Except maybe it doesn't. Perhaps entropy itself is a kind of purpose: one that gives rise to life and intelligence. So argues a new theory from physics on the origin of life. Metaphysically, the physical theory is like Neoplatonism. Instead of the One 'unfolding' or 'unraveling' through creation, there's a unified purpose (seeking entropy) that is spinning out through the whole universe, resulting in the creation of many forms of life to rush along the entropy. Entropy could be said to be a kind of unraveling, and there is a kind of One in the unified purpose. So a unified font of intelligence arising from this single purpose makes sense too.

Then the Universe really does care about your purpose: your purpose is a way of hastening along entropy, which is a part of the single purpose. Your intelligence is a way of hastening entropy. Your life, and all life, arises from and for the purpose of hastening entropy.

There are significant philosophical consequences from redefining the purpose of the universe from the Aristotelian "seeking to emulate the perfect order of the highest things" to "seeking entropy." That means there are significant practical consequences, too, since basic changes in philosophy work themselves out practically in a myriad of hidden ways.

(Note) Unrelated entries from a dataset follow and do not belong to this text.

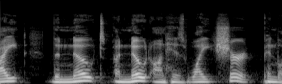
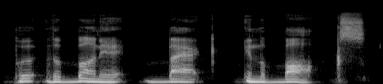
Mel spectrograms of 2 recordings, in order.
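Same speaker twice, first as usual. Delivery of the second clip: very slow delivery, every word drawn out. Quoting the best line in the movie: Cameron Poe impression. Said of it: "a Cameron Poe impression".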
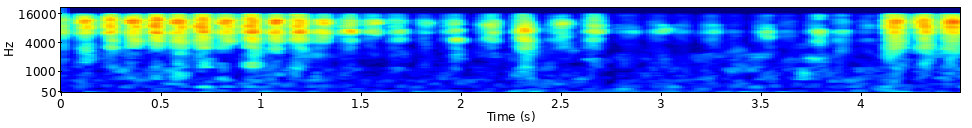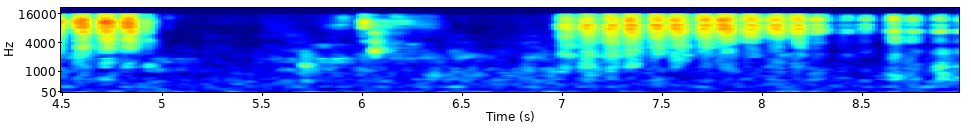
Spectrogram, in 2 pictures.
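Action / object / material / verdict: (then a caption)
scrape / colored pencil on a paper sheet / paper / none. A pink-red colored pencil rubs back and forth across a flat paper coloring page, shading the lower part of a drawn dress. Bright, scratchy rasping strokes come in three busy bursts separated by quieter, softer scratching.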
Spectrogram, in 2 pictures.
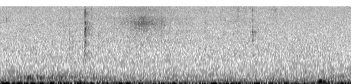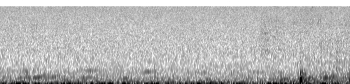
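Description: A pen marks softly on skin.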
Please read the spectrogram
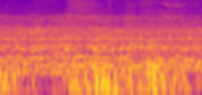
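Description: Handling noise from a handheld phone being moved around: a low, uneven rumbling and rubbing on the microphone.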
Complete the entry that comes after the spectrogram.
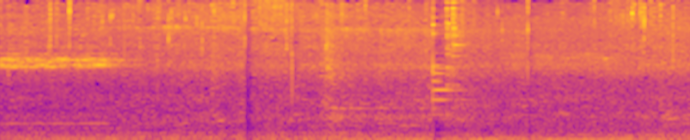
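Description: Egg paratha sizzling in oil on a large flat griddle (tawa), over a steady low rumble of street traffic. A short high tone sounds at the start, and a metallic clink comes a little past three seconds in.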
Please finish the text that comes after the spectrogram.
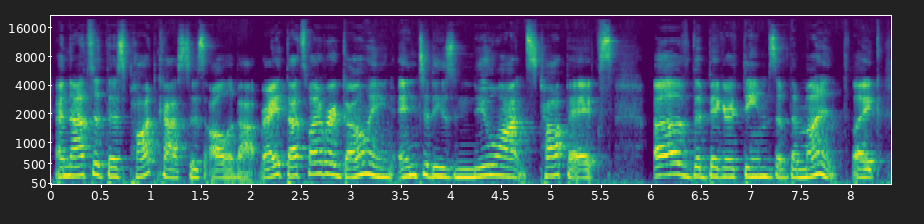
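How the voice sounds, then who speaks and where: A woman co-hosting a podcast in casual chat, talking in an animated way and acting out little scenes. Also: mid-range voice, vocal fry. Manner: animated, acts out little scenes in quick voices. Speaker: podcast co-host. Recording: roomy echo.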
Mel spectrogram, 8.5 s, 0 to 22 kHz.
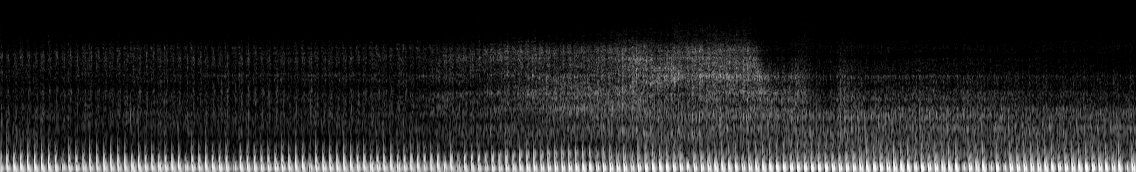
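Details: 2006 Suzuki LTR 450 single-cylinder at fast idle with an uneven clattery beat and sharp backfire pops, still making power; cause unknown.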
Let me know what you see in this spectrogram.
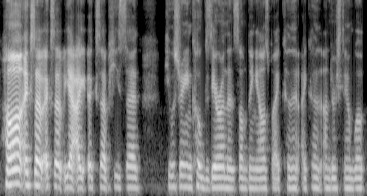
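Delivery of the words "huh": loud, startled "Huh?"; a sudden confused yelp; surprised huh. Retold or imitated. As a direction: caught off guard, blurting it out. Reacting to him drinking beer.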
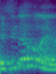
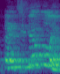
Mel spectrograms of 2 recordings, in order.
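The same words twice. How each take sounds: First: "N C double A" said as double-A, pitched up; "N C double A" with double spelled out, higher. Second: "N C double A" with double, higher; "N C double A" said double-A style. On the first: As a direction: say "N C double A" saying double, rising bright. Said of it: "or N C double A". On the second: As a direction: repeat "N C double A" lightly raised. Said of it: "we say N C double A". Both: Shown as a demonstration.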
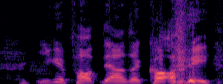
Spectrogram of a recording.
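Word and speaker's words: Ko-fi: And if you would like to encourage me, you can pop down to Coffee, spelled K-O-F-I. That's Coffee, spelled K-O-F-I, or Patreon, which is spelled like Patreon.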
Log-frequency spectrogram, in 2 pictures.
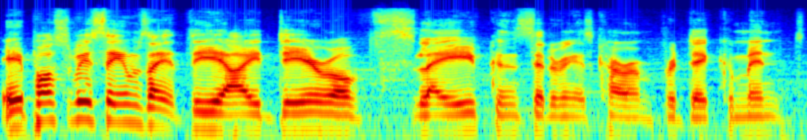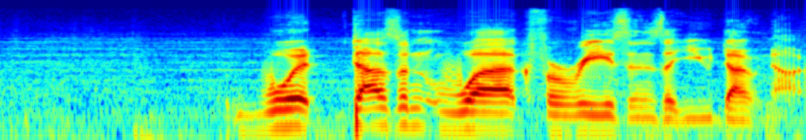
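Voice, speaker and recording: Very bright-voiced man running a fantasy game. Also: mid-range voice, expressive, moderate pace, smooth. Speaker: game master. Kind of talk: narrating a tabletop fantasy game.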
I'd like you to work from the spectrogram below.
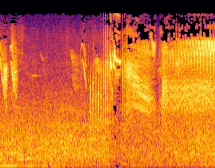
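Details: Village weaver making a few quick high chirps, a rising rattle of clicks that builds to sharp squeaks, then a steady loud sizzling buzz.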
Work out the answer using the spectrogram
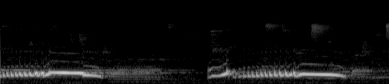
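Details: Two low coos from a vocal local puter dove, unedited: each is a pulsing, throaty roll finishing on a sustained downward-gliding note, separated by about a second of near silence.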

But it's still better than Marxism, if you must be a scientific atheist. At least it offers a ground for a philosophy that values life, too, which so far the Marxist left hasn't managed to do. "It's kind of good because it feels good, but it isn't really important" is no way to go through life. Thus, why go through life at all, especially if it stops feeling good?

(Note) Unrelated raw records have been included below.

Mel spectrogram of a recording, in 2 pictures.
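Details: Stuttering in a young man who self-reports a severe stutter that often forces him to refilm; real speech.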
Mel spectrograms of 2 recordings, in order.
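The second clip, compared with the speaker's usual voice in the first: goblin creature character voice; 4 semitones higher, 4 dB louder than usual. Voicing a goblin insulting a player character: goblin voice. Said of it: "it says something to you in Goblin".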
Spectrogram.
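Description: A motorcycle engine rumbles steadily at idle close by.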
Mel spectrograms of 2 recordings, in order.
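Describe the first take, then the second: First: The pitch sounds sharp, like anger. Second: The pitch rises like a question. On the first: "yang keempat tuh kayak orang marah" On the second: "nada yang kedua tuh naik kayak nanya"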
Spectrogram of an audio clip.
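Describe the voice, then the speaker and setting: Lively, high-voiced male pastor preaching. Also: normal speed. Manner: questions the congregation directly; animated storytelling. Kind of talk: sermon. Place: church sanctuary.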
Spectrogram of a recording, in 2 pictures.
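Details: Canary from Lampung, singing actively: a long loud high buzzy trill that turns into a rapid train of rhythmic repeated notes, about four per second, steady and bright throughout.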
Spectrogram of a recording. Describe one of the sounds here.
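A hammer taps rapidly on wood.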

The Police Threat to the 2nd Amendment

David French at National Review.
One officer opened fire on the dog, the other officer fired on the man allegedly holding a gun in the doorway, pointing it at the men approaching his home. As the Washington Post reported on July 26, it was only after the smoke cleared that the officers made their “heart-dropping discovery: They were at the wrong home.”

Lopez died that night. Just like Andrew Scott died in his entrance hall, gun in hand, when the police pounded on the wrong door late one night, Scott opened it, saw shadowy figures outside, and started to retreat back into his house. Police opened fire, and he died in seconds.

Angel Mendez was more fortunate. He “only” lost his leg...

If past precedent holds, it’s likely that the officers who killed Ismael Lopez will be treated exactly like the officers in the Scott and Mendez cases. They won’t be prosecuted for crimes, and they’ll probably even be immune from civil suit, with the court following precedents holding that the officers didn’t violate Lopez’s “clearly established” constitutional rights when they approached the wrong house. After all, officers have their own rights of self-defense. What, exactly, are they supposed to do when a gun is pointed at their face?

In other words, the law typically allows officers to shoot innocent homeowners who are lawfully exercising their Second Amendment rights and then provides these same innocent victims with no compensation for the deaths and injuries that result. This is unacceptable, it’s unjust, and it undermines the Second Amendment.
He has some suggestions for repairs to both law and practice.

Racism and Thought Police

On the one hand, this guy has a great point -- and he's quite right about Twain's work.

On the other hand, just yesterday I saw a residence here in Georgia openly flying a Ku Klux Klan flag. You may not know what a Ku Klux Klan flag looks like, as it's been decades since anyone openly flew them except while wearing hoods to mask their identity. It looks like this.

Now, I don't want to suggest that the state should enforce laws against such display -- laws that would be unconstitutional, as well as a form of thought policing. I only want to say that I liked it better when Klansmen were ashamed to broadcast their affiliation. We don't need the Klan back. It has nothing to offer us that we're going to want in any conceivable future.